David E. Kaplan, who investigated the nexus between organized crime and terrorism for U.S. News & World Report, believes there is no easy way to stop the flow of money to the Taliban and al Qaeda. Although it is known that al Qaeda benefits from the drug trade, controlling smuggling routes from Afghanistan to Pakistan and taxing each shipment, a solution to regional drug trafficking remains elusive. "If you go after opium growers," he said, "you'll undercut [Afghan president Hamid] Karzai's government because a lot of these guys back him." Kaplan says attempts are being made now to go after factions involved in the narcotics trade that back al Qaeda and the Taliban rather than those that back Karzai, "but the lines aren't always clear. The narcotics industry is diffuse, with lots of different players."
Kaplan does think that attempting to shut down sources of al Qaeda and Taliban funding within Pakistan's underground economy holds promise, given the American authorities' experience with combating multinational criminal organizations. "Look at how we broke the U.S. mafia in the past twenty years," he said. "But the bad news is that these guys are in Afghanistan and Pakistan. The DEA didn't even have an office in Afghanistan until after 9/11, so they have a lot of catching up to do."
The senior U.S. military intelligence officer quoted above believes we should be ready to undermine support for the Taliban and al Qaeda within Pakistan's Inter-Services Intelligence (ISI) and military. "A large number of ISI agents who are responsible for helping the Taliban and al Qaeda should be thrown in jail or killed," he said. "What I think we should do in Pakistan is a parallel version of what Iran has run against us in Iraq: giving money, empowering actors. Some of this will involve working with some shady characters, but the alternative -- sending U.S. forces into Pakistan for a sustained bombing campaign -- is worse."
Seth Jones of RAND is cautious about this approach because of the heavy support for the Taliban within the ISI. He notes that militants are supported not just by rogue elements but seemingly at the top levels as well. Certainly top leaders of ISI show little interest in arresting their own.
Not only sticks, of course, but also carrots could be used to entice actors in Pakistan to turn against al Qaeda. For example, the United States could enhance the prestige of commanders and units within Pakistan's military who willingly cooperated in efforts to root out extremism in the tribal areas. America could make sure they had the best equipment by earmarking aid for specific regiments or commanders. Similarly, U.S. military training could focus on units and commanders who had demonstrated their willingness to undertake military or policing efforts against extremist groups.
Whatever road we take in Pakistan will involve a substantial time commitment, and progress is likely to be slow. American policymakers and analysts still have a state-centric orientation, and have poorly incorporated non-traditional actors into their strategic thinking.
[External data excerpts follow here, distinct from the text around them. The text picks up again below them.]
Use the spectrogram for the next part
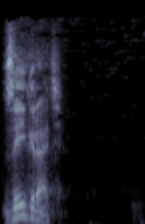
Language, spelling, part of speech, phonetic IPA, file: Russian, заиграть, verb, [zəɪˈɡratʲ], Ru-заиграть.ogg
- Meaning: 1. to begin to play 2. to begin to sparkle 3. to look to advantage, to stand out 4. to spoil/wear out by playing 5. to run down, to exhaust, to overuse, to overwear (by repetition)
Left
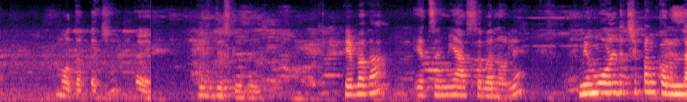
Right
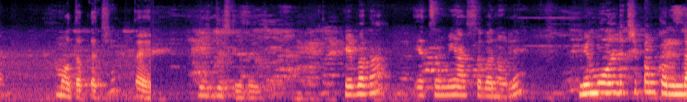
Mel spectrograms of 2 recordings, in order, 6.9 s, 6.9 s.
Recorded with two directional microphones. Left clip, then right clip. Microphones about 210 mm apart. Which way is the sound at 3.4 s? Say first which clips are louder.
Right 2 dB; 10° left (ahead or behind).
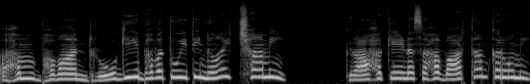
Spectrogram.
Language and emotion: Sanskrit, fearful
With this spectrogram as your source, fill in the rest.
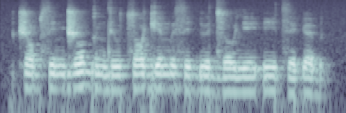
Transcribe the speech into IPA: t͡ʃ ɔ b s i n d͡ʒ o ɡ ɵ n d ɨ u̯ t͡s ɔ ɡʲ ɛ m ɨ s i ɠ ɨ d͡z o u̯ lʲ e i̯ ʔ i t͡s e ɠ ɛ b

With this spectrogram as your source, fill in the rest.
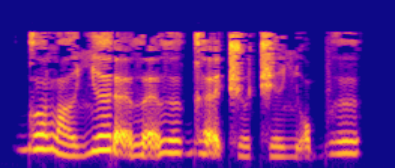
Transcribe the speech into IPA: ɡ ɵ˥ lˠ ɜ˩ ʎ ɛ˥ ɾ ɛ̰˩ ð ɛ̰˥ ð ø˥ ɡʱ ɛ̰˥ t͡ʃ ɵ˩ t͡ʃ e˩ ʎ ɔ̰˩ bʱ ø˥

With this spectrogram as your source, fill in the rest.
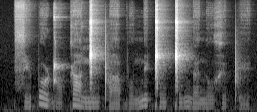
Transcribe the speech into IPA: s ɪ˨˦ p o˦˨ ɖ ɔ˨ k a˦˨ ŋ͡ǁ ɪ˨ pʼ a˨ b o˨ n̪ ɪ˦ ǁ ɘ˨ ǁ ɪ˨˦ ŋ ɜ˨ n o˨ x ɘ˨ pʼ ɪ˨

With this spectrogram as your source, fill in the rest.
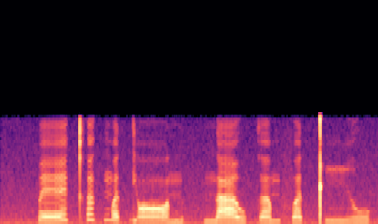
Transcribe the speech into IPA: p ɛː˨˥ kʰ ɐ˥ k̚ m ɐ˧ t̚ j ɔː˨˩ n | n̪ aː˨ w k ɐ˨˧ m f ɐ˨ t̚ kʰ iː˨ w

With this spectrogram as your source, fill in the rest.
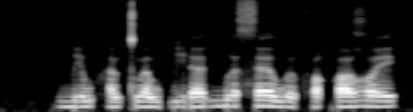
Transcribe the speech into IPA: ɡ͡b e w h a tʷ a w ɓ i ɾ ɜ ɡ͡b ɤ s ɜ w ʊ f ʊ qʷ ɤ ʁʷ e

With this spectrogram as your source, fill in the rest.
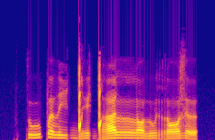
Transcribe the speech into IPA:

The long process of improving our understanding of the Pakistani political scene at a granular level is essential to success.
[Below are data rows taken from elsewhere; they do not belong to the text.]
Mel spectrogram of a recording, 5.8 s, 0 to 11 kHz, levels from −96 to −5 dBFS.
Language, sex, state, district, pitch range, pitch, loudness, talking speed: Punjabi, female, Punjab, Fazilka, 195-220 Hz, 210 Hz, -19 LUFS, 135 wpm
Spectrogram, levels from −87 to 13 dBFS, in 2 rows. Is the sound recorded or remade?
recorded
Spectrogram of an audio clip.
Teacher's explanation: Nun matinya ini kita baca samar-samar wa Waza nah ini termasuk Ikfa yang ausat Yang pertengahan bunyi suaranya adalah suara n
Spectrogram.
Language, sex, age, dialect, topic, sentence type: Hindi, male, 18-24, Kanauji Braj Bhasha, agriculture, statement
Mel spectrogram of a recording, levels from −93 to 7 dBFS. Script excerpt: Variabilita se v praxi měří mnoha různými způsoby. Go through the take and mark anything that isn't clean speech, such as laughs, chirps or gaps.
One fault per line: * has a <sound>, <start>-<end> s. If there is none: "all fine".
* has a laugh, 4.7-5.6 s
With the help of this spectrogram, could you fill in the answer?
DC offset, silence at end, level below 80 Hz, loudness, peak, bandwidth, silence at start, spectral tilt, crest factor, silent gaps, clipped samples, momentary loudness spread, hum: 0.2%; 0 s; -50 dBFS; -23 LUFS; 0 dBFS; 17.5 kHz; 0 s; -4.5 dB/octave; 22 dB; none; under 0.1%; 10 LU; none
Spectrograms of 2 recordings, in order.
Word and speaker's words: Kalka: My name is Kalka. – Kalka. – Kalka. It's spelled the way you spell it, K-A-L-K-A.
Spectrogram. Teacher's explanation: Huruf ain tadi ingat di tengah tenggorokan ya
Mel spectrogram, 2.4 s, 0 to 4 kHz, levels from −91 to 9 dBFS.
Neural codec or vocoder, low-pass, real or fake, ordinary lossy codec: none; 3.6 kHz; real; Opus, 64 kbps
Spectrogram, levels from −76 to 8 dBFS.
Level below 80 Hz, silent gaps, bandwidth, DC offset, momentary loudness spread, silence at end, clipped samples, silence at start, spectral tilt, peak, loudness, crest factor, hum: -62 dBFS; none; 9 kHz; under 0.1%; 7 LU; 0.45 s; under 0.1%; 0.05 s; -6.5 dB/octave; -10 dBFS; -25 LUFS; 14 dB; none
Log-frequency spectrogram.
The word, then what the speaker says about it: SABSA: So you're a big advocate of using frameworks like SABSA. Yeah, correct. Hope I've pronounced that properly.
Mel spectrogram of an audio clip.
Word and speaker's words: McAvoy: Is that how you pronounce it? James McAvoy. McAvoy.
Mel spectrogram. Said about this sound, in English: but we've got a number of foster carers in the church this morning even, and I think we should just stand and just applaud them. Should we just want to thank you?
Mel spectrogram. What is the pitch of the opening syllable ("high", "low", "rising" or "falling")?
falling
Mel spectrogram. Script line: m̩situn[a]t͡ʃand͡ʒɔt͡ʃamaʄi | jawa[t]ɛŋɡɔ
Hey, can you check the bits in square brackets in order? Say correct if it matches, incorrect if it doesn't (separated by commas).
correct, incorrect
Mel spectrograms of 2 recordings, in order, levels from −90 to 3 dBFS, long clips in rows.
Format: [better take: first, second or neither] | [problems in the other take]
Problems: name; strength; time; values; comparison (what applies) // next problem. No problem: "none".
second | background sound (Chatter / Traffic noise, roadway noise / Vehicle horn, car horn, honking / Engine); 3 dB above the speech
Every option for moving forward has its associated challenges and pitfalls. But, contrary to some pessimistic views, we do have options. We are not doomed to remain on our present course -- supporting Musharraf no matter what he does and bombing targets of opportunity, with no plan for destroying al Qaeda's new safe haven. That course is plainly ineffective. Worse, it may be preparing the way for another catastrophic terrorist attack on the United States -- an attack that would inevitably lead to major military action. Rather than continue to drift toward a wholesale air campaign or ground invasion that threatens to bring still greater instability and danger, we would do far better to act now, using every means at hand to craft an alternative strategy.
By Daveed Gartenstein-Ross